Your task — Please return exactly the lines below that run from the line with "Go through the" through the end of the listing, both included, but not the pictures.

Data in this exercise —
*** Block opens ***
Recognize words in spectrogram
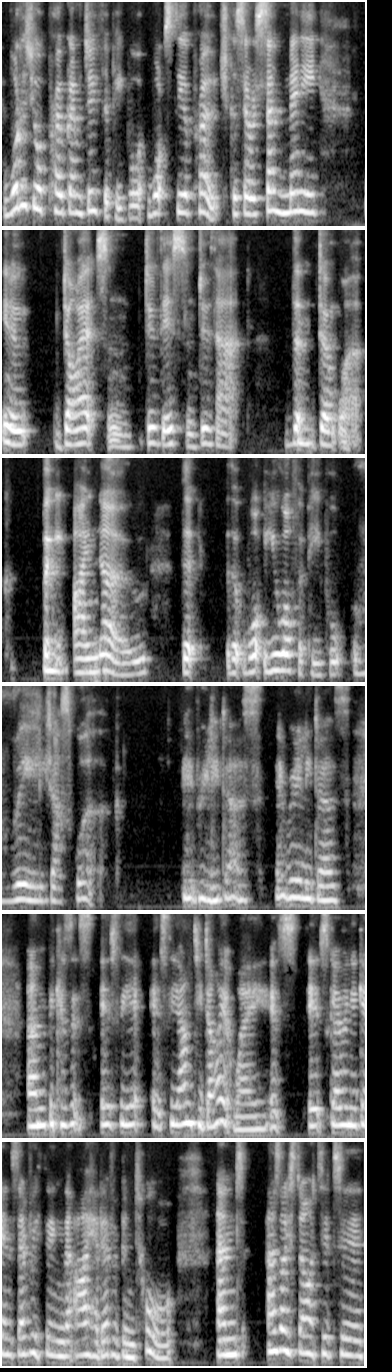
what does your program do for people? What's the approach? Because there are so many, you know, diets and do this and do that that mm. don't work. But mm. I know that that what you offer people really does work. It really does. It really does. Um, because it's it's the it's the anti-diet way. It's it's going against everything that I had ever been taught. And as I started to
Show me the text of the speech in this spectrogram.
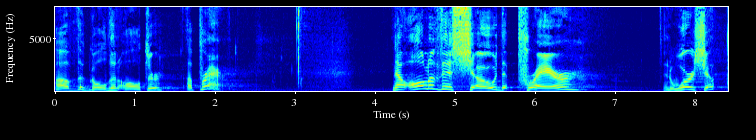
of the golden altar of prayer. Now, all of this showed that prayer and worship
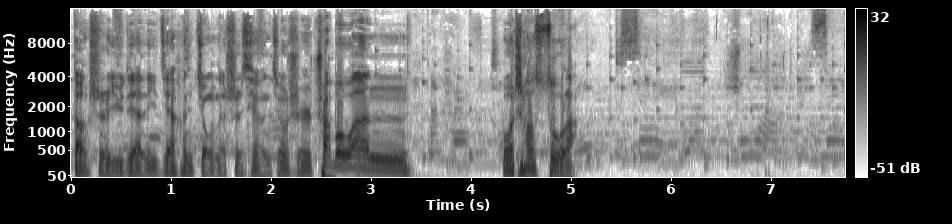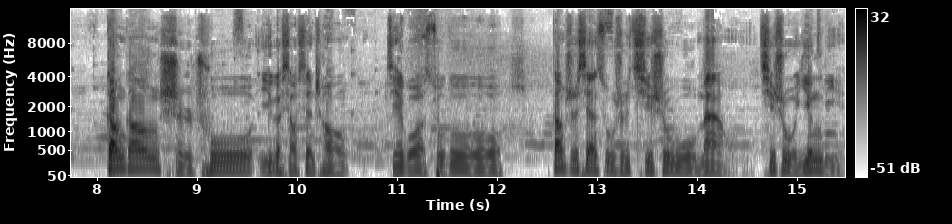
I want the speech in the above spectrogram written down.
当时遇见了一件很囧的事情，就是 Trouble One，我超速了。刚刚驶出一个小县城，结果速度，当时限速是七十五 mile，七十五英里。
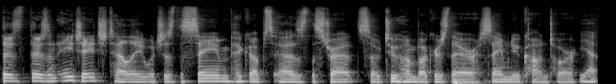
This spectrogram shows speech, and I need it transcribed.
there's there's an HH telly which is the same pickups as the Strat, so two humbuckers there, same new contour. Yeah.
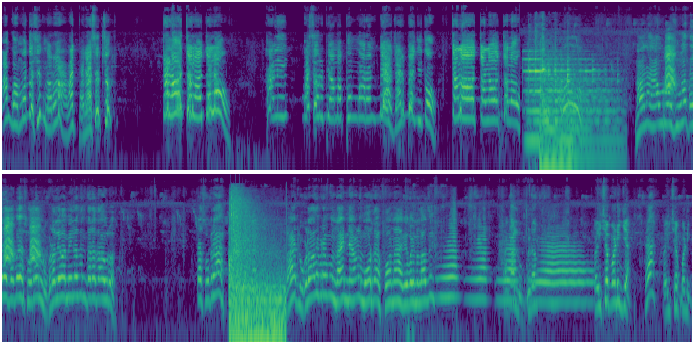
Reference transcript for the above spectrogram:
આ ગામમાં તો શીખ નરો આવાજ ભર્યા છે છૂક ચલો ચલો ચલો. ખાલી બસો રૂપિયામાં ફૂંક મારો ને બે હજાર રૂપિયા જીતો. ચલો ચલો ચલો. ના ના આવરો જુઓ તારે બાબા છોકરાને લુગડો લેવા મેલ્યો છે ને તરત આવરો તા છોકરા. નાઈટ લુગડો આવે પણ હું નાઈટ ને આવડો મોર થાય. ફોન આ વેવાઈ નો લાવજે. કાકા લુગડો? પૈસા પડી ગયા. હે? પૈસા પડી.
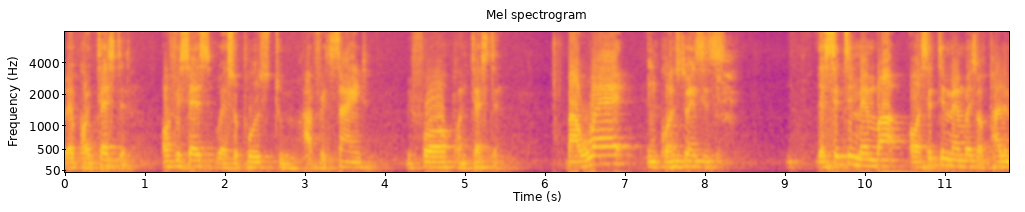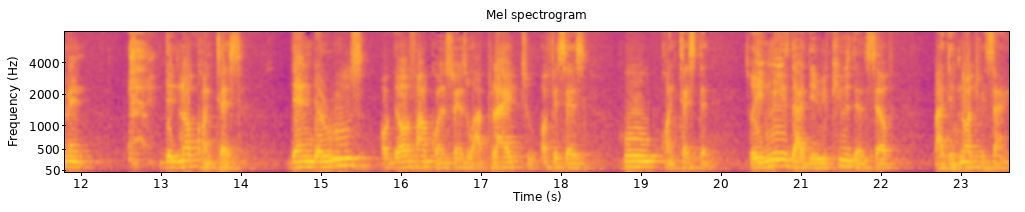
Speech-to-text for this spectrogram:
were contesting, officers were supposed to have resigned before contesting. But where in constituencies the sitting member or sitting members of parliament did not contest, then the rules of the orphan constituency will apply to officers who contested. So it means that they recused themselves but did not resign.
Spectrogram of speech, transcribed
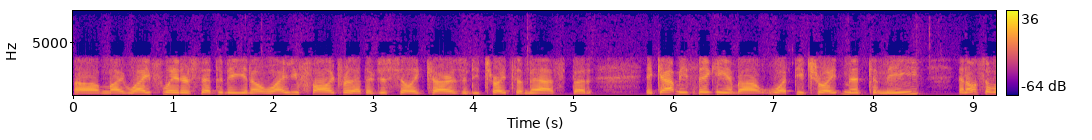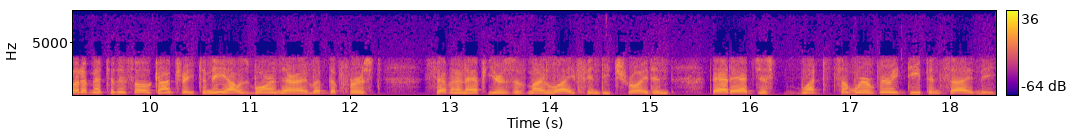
Uh, my wife later said to me, "You know, why are you falling for that? They're just selling cars, and Detroit's a mess." But it got me thinking about what Detroit meant to me, and also what it meant to this whole country. To me, I was born there. I lived the first seven and a half years of my life in Detroit, and that ad just went somewhere very deep inside me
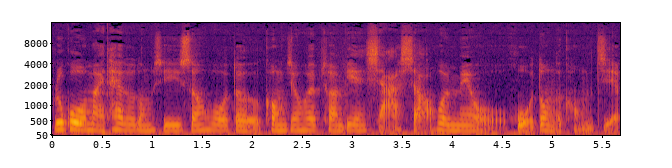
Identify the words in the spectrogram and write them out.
如果我买太多东西，生活的空间会突然变狭小，会没有活动的空间。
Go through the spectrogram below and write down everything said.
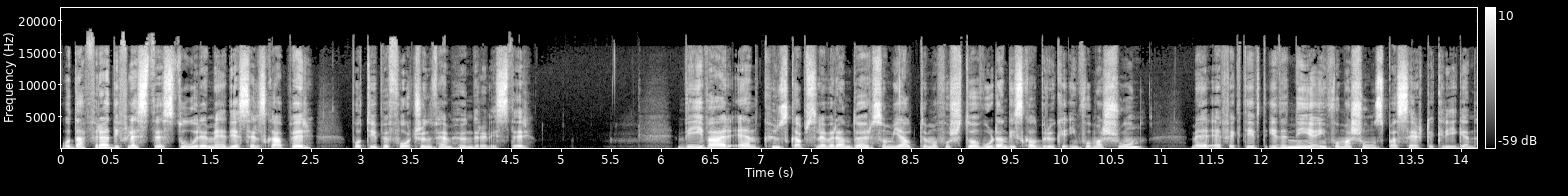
Og derfor er de fleste store medieselskaper på type Fortune 500-lister. Vi var en kunnskapsleverandør som hjalp dem å forstå hvordan de skal bruke informasjon mer effektivt i den nye informasjonsbaserte krigen.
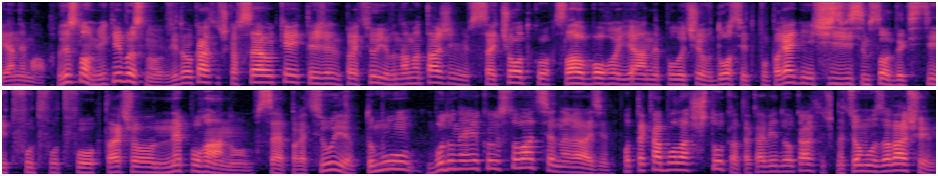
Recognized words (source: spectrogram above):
я не мав. Одним словом, який висновок? Відеокарточка все окей, тиждень працює в навантаженні, все чітко. Слава Богу, я не отримав досвід попередній 6800 XT, тфу тфу тфу Так що непогано все працює. Тому буду нею користуватися наразі. От така була штука, така відеокарточка. На цьому завершуємо.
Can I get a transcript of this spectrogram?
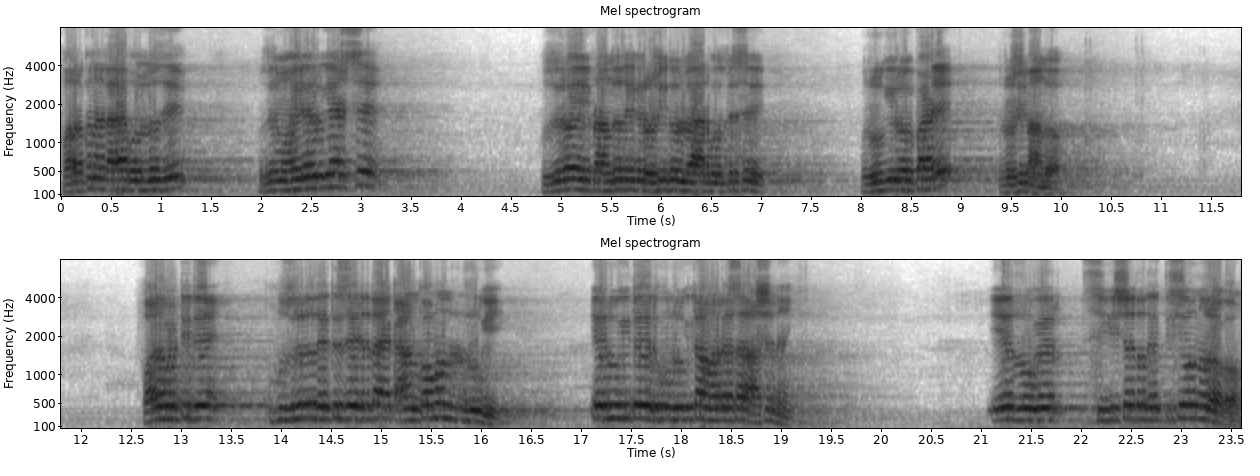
পরক্ষণে তারা বলল যে হুজুর মহিলা রুগী আসছে? হুজুর এই প্রান্ত থেকে রশি ধরলো আর বলতেছে, রুগীর ওই পাড়ে রশি বাঁধো। পরবর্তীতে হুজুরে তো দেখতেছে এটা তো এক আনকমন রুগী। এই রুগী তো এরকম রুগী তো আমার কাছে আসে নাই। এর রোগের চিকিৎসা তো দেখতেছি অন্যরকম।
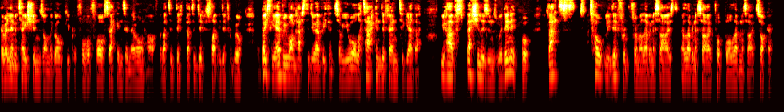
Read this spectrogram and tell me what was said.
There are limitations on the goalkeeper for four seconds in their own half, but that's a diff, that's a diff, slightly different rule. But basically, everyone has to do everything, so you all attack and defend together. You have specialisms within it, but that's totally different from 11 aside 11 aside football 11 aside soccer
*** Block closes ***
Output for this task —
Go through the spectrogram below and write down everything said.
Og derfor er de fleste store medieselskaper på type Fortune 500-lister. Vi var en kunnskapsleverandør som hjalp dem å forstå hvordan de skal bruke informasjon mer effektivt i den nye informasjonsbaserte krigen.
Recognized words (source: spectrogram above):
я не мав. Одним словом, який висновок? Відеокарточка все окей, тиждень працює в навантаженні, все чітко. Слава Богу, я не отримав досвід попередній 6800 XT, тфу тфу тфу Так що непогано все працює. Тому буду нею користуватися наразі. От така була штука, така відеокарточка. На цьому завершуємо.
Can I get a transcript of this spectrogram?
পরক্ষণে তারা বলল যে হুজুর মহিলা রুগী আসছে? হুজুর এই প্রান্ত থেকে রশি ধরলো আর বলতেছে, রুগীর ওই পাড়ে রশি বাঁধো। পরবর্তীতে হুজুরে তো দেখতেছে এটা তো এক আনকমন রুগী। এই রুগী তো এরকম রুগী তো আমার কাছে আসে নাই। এর রোগের চিকিৎসা তো দেখতেছি অন্যরকম।
Read this spectrogram and tell me what was said.
There are limitations on the goalkeeper for four seconds in their own half, but that's a diff, that's a diff, slightly different rule. But basically, everyone has to do everything, so you all attack and defend together. You have specialisms within it, but that's totally different from 11 aside 11 aside football 11 aside soccer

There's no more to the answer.